Overall I can’t recommend this week enough to anyone, be they an experienced surfer or a beginner like myself. For me this week was not about surfing; it was about the process, about community, about the environment and about good people who are passionate about what they do.”
James spent half the week bending Matt’s ear about his run preparation. “Having a strength coach who used to work for the national cricket team, before setting up his own successful coaching facility gave me such a great opportunity to really understand how important strength training is for any physical endeavour, especially running. The typical running guides simply say that distance running is about getting ‘miles in your legs’, but then after four or five years of serious running, most people are bags of skin and bone and fraught with injury after injury. Luckily, the view on this is changing and more focused skills work paired with strength training is understood to get your body a long way towards being able to run marathon distances without actually having to run them. Matt took a look at my strength training plans and although they weren’t strictly ‘strength training’ because I only had my body weight to play with, he seemed happy that I was doing the right things; working on my core, back and legs. To have such a high level coach reassure me, when I was only a couple of weeks away from the start line was brilliant.

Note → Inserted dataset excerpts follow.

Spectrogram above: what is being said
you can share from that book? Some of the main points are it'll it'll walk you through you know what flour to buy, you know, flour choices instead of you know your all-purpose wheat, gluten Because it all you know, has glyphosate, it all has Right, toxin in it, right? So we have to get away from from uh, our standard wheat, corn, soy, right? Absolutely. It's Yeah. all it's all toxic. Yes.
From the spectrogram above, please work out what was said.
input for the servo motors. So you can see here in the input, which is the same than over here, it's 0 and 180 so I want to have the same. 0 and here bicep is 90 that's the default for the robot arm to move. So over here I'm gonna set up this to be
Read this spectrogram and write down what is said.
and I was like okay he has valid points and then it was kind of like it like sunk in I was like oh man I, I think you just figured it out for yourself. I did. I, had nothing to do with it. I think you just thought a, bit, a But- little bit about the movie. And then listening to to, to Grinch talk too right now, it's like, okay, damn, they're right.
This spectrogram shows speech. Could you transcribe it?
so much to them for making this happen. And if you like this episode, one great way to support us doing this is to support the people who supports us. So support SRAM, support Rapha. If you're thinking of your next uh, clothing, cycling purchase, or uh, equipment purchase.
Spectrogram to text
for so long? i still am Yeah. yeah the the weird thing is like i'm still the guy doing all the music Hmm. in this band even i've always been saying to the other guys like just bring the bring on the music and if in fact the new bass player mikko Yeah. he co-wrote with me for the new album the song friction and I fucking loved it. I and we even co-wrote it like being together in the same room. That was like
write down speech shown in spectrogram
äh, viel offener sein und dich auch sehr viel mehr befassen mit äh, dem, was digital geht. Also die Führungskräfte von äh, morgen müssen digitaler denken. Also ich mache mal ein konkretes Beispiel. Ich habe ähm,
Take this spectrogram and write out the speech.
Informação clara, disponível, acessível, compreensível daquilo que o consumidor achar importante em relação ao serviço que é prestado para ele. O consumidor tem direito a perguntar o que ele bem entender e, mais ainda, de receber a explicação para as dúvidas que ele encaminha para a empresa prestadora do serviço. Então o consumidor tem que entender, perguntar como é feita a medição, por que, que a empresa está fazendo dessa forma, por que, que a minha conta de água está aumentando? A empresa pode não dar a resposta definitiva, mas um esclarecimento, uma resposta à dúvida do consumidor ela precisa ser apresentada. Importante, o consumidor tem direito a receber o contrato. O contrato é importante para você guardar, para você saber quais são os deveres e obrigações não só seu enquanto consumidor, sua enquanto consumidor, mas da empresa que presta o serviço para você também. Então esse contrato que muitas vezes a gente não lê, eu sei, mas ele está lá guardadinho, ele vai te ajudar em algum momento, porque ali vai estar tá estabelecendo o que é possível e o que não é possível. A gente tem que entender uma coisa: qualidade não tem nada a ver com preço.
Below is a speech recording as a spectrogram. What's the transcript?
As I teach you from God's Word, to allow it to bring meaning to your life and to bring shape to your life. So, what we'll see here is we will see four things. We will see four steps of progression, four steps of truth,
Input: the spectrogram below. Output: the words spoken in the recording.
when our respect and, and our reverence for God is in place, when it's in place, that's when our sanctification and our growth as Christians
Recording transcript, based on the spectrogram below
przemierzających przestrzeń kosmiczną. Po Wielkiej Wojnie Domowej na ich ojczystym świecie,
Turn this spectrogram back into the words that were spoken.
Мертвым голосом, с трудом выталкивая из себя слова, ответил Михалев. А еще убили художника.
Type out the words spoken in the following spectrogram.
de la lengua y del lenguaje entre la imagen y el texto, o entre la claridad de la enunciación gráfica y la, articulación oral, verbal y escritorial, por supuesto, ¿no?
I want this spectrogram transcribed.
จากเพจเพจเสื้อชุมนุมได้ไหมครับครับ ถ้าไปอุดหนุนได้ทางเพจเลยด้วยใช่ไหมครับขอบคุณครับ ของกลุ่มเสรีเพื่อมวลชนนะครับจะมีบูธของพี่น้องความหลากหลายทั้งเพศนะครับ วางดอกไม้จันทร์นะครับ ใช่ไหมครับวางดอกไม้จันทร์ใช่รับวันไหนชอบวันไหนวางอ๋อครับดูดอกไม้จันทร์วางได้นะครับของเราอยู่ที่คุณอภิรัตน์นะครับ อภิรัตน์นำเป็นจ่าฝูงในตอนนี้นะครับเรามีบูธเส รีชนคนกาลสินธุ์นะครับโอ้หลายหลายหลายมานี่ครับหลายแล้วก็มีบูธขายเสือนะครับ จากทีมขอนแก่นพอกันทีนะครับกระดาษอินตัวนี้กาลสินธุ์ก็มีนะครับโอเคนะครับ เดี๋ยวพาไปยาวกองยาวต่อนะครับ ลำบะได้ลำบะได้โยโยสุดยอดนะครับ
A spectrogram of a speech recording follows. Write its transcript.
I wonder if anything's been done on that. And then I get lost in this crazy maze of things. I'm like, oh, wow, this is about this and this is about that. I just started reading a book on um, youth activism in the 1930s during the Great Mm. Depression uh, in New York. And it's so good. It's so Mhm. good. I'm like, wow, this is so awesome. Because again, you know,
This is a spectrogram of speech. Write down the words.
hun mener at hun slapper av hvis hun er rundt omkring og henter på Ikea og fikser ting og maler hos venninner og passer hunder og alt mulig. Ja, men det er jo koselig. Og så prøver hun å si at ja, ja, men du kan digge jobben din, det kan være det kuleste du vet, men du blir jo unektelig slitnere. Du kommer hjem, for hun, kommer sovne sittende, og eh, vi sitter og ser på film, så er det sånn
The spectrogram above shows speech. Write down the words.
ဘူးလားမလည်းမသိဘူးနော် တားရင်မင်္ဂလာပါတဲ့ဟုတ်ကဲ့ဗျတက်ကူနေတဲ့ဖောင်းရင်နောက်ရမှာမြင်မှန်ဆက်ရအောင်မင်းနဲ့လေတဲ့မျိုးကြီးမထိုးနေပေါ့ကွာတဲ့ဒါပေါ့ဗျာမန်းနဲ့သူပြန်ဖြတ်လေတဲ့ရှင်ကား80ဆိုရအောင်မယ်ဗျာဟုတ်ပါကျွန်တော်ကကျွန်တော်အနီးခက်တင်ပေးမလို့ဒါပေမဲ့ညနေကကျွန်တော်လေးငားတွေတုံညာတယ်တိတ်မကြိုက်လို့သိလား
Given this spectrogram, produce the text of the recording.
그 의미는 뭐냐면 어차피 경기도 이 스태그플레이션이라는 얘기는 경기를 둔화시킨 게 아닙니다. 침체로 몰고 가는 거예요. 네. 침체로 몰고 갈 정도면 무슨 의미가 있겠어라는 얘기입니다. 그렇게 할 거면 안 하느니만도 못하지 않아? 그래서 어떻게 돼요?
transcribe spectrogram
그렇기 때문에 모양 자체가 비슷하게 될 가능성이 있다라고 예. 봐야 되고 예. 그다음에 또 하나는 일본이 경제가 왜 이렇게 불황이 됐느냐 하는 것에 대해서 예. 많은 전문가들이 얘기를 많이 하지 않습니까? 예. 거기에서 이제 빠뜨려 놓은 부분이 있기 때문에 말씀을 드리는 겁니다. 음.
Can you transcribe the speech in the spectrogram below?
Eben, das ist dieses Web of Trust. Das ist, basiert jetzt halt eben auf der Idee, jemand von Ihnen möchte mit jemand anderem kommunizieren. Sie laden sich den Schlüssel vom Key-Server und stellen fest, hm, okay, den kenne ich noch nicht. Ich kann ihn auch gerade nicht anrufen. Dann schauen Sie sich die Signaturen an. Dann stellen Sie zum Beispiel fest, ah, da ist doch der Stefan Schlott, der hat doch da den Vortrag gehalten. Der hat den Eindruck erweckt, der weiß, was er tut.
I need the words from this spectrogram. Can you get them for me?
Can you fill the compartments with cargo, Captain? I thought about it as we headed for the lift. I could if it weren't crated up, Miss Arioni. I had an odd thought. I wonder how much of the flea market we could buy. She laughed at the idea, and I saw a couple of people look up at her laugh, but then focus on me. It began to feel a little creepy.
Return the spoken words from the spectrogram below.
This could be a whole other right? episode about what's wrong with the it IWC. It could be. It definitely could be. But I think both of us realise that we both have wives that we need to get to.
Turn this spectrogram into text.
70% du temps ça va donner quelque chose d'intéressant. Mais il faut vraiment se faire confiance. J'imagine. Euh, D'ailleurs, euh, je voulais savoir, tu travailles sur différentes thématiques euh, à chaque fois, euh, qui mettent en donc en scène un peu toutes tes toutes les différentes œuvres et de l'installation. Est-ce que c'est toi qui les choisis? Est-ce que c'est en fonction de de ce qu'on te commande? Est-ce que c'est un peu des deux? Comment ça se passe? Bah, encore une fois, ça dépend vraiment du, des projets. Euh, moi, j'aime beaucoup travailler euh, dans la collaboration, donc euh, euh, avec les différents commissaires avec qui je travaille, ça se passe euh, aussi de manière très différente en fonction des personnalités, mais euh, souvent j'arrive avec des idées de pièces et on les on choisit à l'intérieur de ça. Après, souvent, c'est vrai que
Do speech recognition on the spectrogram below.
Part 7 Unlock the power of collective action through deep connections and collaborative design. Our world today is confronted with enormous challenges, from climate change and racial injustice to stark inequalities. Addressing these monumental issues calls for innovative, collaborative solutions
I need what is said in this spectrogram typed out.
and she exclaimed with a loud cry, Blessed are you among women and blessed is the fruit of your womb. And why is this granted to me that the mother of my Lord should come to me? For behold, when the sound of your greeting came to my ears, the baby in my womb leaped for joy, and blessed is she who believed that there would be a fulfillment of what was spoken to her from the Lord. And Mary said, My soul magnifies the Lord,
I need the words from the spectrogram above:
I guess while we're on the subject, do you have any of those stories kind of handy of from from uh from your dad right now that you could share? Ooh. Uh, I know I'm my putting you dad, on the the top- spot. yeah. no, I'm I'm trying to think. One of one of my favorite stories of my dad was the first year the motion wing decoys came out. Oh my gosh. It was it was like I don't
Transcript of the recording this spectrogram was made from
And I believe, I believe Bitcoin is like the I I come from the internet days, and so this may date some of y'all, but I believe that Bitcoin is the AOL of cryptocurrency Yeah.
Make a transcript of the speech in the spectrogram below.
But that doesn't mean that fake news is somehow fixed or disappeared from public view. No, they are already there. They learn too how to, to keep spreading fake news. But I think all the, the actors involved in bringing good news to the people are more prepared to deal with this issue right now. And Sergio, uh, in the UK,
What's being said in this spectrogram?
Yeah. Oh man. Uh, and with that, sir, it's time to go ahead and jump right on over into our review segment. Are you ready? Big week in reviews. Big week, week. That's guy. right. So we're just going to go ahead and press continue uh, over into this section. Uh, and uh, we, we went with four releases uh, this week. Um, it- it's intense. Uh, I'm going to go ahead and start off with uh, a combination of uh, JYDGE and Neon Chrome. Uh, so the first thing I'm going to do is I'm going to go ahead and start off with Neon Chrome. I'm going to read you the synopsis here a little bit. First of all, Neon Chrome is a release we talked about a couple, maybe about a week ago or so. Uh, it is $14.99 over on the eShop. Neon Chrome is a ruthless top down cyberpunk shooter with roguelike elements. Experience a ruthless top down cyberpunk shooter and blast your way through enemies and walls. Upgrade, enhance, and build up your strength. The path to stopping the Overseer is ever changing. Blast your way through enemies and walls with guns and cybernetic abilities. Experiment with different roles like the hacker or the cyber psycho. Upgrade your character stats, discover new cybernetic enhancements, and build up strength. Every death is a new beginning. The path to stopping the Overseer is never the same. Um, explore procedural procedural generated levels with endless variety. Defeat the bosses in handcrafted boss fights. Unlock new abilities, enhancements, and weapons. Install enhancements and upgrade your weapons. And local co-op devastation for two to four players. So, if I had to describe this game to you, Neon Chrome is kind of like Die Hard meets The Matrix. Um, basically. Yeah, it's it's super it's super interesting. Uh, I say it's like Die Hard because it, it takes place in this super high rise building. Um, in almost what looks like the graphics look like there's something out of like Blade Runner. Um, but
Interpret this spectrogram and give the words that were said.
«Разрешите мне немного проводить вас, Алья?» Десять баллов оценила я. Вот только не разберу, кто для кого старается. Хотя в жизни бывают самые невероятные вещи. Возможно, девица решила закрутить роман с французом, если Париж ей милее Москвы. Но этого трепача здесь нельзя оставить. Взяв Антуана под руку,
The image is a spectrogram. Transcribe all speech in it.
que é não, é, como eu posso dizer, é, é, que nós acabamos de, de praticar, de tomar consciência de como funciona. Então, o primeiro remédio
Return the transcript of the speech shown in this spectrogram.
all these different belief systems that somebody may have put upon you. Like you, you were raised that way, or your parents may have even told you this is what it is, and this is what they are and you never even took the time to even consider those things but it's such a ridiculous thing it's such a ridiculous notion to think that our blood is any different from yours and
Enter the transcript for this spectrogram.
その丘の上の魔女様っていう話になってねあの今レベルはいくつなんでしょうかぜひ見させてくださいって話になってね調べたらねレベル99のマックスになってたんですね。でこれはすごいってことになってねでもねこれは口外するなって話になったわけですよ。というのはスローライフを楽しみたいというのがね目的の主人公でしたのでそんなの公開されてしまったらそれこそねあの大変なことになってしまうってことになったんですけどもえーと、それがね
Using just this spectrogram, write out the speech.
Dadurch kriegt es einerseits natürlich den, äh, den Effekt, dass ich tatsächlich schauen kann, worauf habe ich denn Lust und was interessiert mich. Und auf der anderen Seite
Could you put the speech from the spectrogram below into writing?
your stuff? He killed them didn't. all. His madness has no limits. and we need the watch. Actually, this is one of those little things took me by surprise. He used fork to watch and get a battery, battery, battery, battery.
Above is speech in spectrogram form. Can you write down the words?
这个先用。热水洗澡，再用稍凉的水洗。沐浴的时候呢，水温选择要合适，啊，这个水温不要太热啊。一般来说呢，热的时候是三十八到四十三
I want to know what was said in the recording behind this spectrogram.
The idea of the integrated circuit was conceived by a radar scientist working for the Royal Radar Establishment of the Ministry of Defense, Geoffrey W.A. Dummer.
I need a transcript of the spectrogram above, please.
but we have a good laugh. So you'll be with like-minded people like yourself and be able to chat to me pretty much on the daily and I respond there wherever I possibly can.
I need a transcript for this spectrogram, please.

Even if the gain was only psychological, it all helps!”
We love how the learning truly ran both ways this week and we don’t think James could quite believe his luck on the timing of it all either.